* _EXERCISE REQUIREMENTS_: With the pictures left out, set down the line containing "Use the spectrogram" and each line after it to the end of the material, exactly as written.

* _DATA RECORDS_:
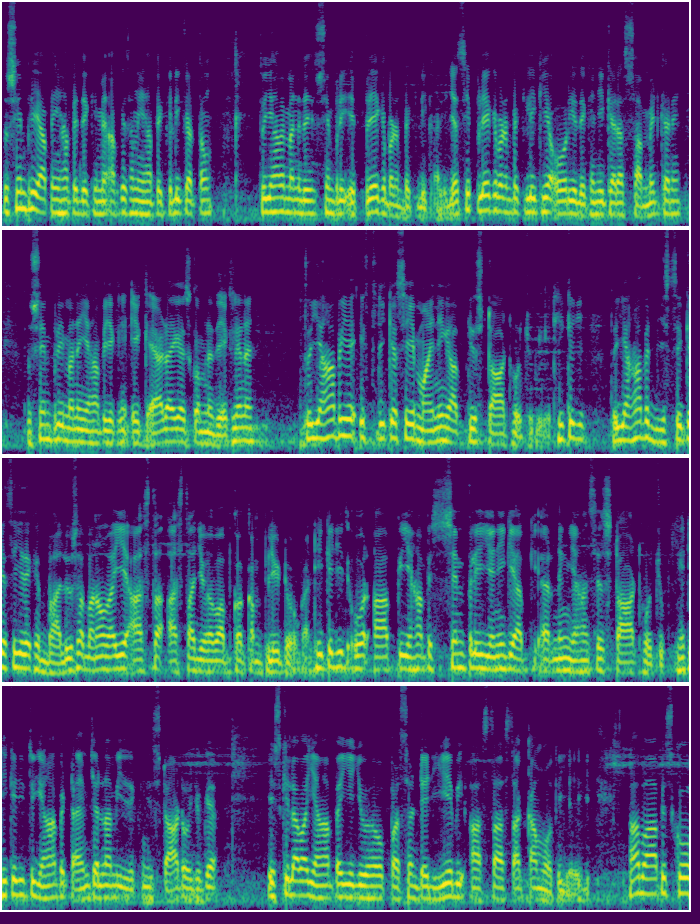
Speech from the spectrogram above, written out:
तो सिंपली आप यहाँ पे देखिए, मैं आपके सामने यहाँ पे क्लिक करता हूँ। तो यहाँ पे मैंने देखिए, सिंपली प्ले के बटन पे क्लिक किया जैसे प्ले के बटन पे क्लिक किया और ये देखें ये कह रहा सबमिट करें। तो सिंपली मैंने यहाँ पे एक ऐड आएगा, इसको हमने देख लेना है। तो यहाँ पे ये इस तरीके से माइनिंग आपकी स्टार्ट हो चुकी है, ठीक है जी? तो यहाँ पे जिस तरीके से ये देखिए बालू सा बना हुआ है, ये आस्ता आस्ता जो है वो आपका कंप्लीट होगा, ठीक है जी? और आपकी यहाँ पे सिंपली यानी कि आपकी अर्निंग यहाँ से स्टार्ट हो चुकी है, ठीक है जी? तो यहाँ पे टाइम चलना भी देखें स्टार्ट हो चुका है। इसके अलावा यहाँ पे ये जो है वो परसेंटेज ये भी आस्ता आस्ता कम होती जाएगी। अब आप इसको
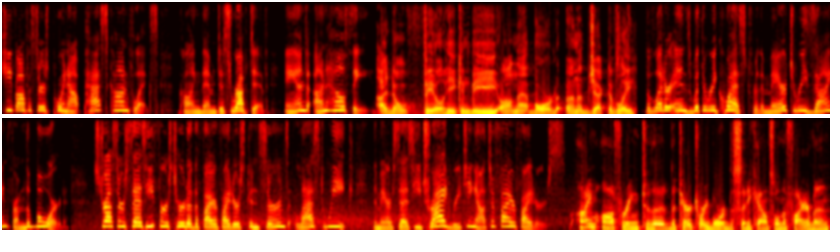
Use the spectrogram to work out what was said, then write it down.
chief officers point out past conflicts, calling them disruptive and unhealthy. I don't feel he can be on that board unobjectively. The letter ends with a request for the mayor to resign from the board. Strasser says he first heard of the firefighters' concerns last week. The mayor says he tried reaching out to firefighters. I'm offering to the, the territory board, the city council, and the firemen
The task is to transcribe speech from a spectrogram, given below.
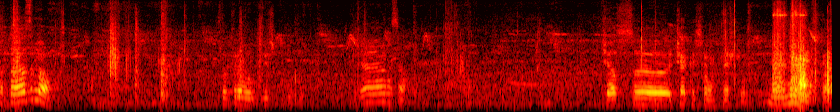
А той е вземал. Това трябва от близко да. Я, я, не съм. Че аз... а, Чакай само нещо. Не, не изкарвай.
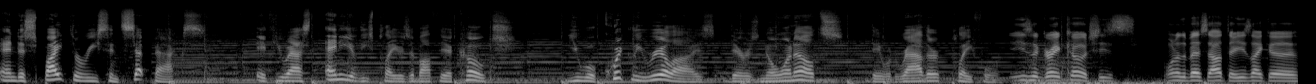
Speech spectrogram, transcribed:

* _ANSWER FOR THE TASK_:
Use the spectrogram to work out what was said, then write it down.
chief officers point out past conflicts, calling them disruptive and unhealthy. I don't feel he can be on that board unobjectively. The letter ends with a request for the mayor to resign from the board. Strasser says he first heard of the firefighters' concerns last week. The mayor says he tried reaching out to firefighters. I'm offering to the, the territory board, the city council, and the firemen
The task is to transcribe speech from a spectrogram, given below.
А той е вземал. Това трябва от близко да. Я, я, не съм. Че аз... а, Чакай само нещо. Не, не изкарвай.
Speech spectrogram, transcribed:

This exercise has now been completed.